Media Relations is a cornerstone communications tactic for savvy nonprofits. By building relationships with the media, a nonprofit can communicate with its publics (like donors, volunteers and the general public) through news coverage on TV, print, radio and the web at no cost.
Having lived in small towns and larger cities, I know that getting coverage in the daily media of the big town is more difficult than getting covered in small community news outlets. Small towns are typically generous with covering interesting happenings where daily media outlets are bombarded with press releases and pitches.
Remember these three R’s to cut through the clutter and get the media’s attention when you send press releases or pitch a story.
Relationships. Getting news coverage is sometimes about WHO you know. Resist the urge to think that if you send the same press release to 100 contacts, then your odds are good. It isn’t a numbers game. I will typically send a press release to only a handful of reporters – only the ones who typically cover the subject in the release.
Also, build relationships with reporters who tend to cover the subject you are pitching. Read the newspaper and see who is reporting on similar stories. Watch the TV news to learn the reporters’ names. And even if you can’t listen to every local radio talk show, follow the major players on social media. Then, feel free to ask them to meet with you. The purpose for the meeting is to ask how YOU can help THEM in their effort to cover their assignments (not how they can help you!)
Relevance. Getting news coverage is also about WHAT you know! The easiest way to annoy a reporter is to send them information that isn’t relevant to what they cover. For instance, if you are an arts organization, don’t send an announcement about your latest show to a business reporter. Take the time to send press releases to individual reporters with a personal note. Pitch a story only to a reporter who covers the type of story you are pitching.
Also, make it easy for the editor to use your press release by writing it so well that they can simply copy and paste it. If you aren’t sure how, the Internet has a ton resources.
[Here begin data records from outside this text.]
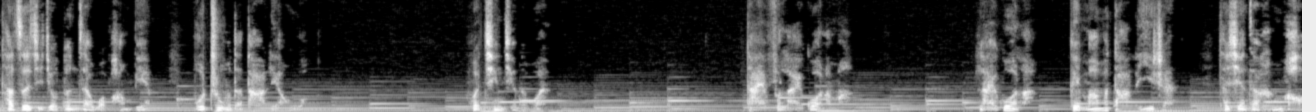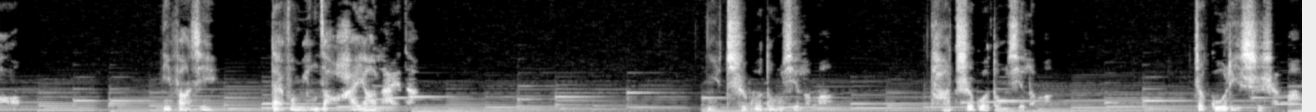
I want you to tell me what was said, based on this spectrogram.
她自己就蹲在我旁边，不住地打量我。我轻轻地问：“大夫来过了吗？”“来过了，给妈妈打了一针，她现在很好。”“你放心，大夫明早还要来的。”“你吃过东西了吗？他吃过东西了吗？这锅里是什么？”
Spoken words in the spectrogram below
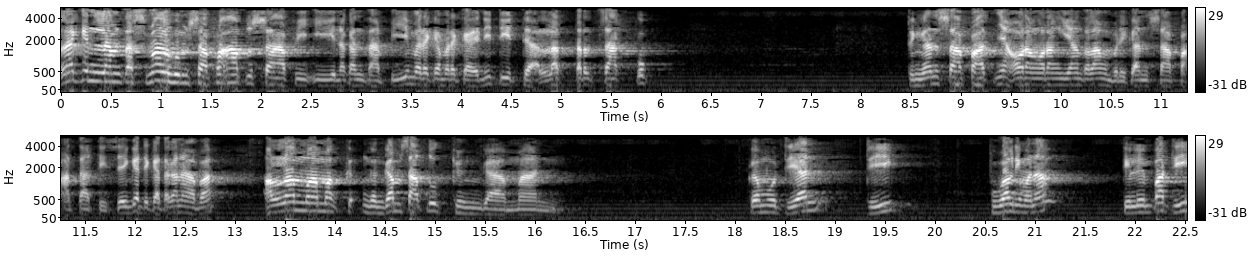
Lakin lam tasmalhum syafa'atus syafi'in. Akan tapi mereka-mereka ini tidaklah tercakup dengan syafaatnya orang-orang yang telah memberikan syafaat tadi. Sehingga dikatakan apa? Allah menggenggam satu genggaman. Kemudian di Buang di mana? Dilempar di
Learn to write a proper press release.
Repetition. Media reps need to hear from you frequently before they get to know you, though there is a balance to not overdoing it (see Relevance above). Don’t be discouraged if you send several press releases or pitch several angles before one is finally picked up. If you form relationships and are relevant, less repetition will be needed.
Please remember that while media relations is “free”, it isn’t easy. It takes time and the results aren’t always exactly how you imagined them to be. While information appearing as a media story has greater “believability” than information appearing in an ad, sometimes purchasing an ad is a better choice when controlling the message is critical.
What tips and tricks do you use to build relationships with the media?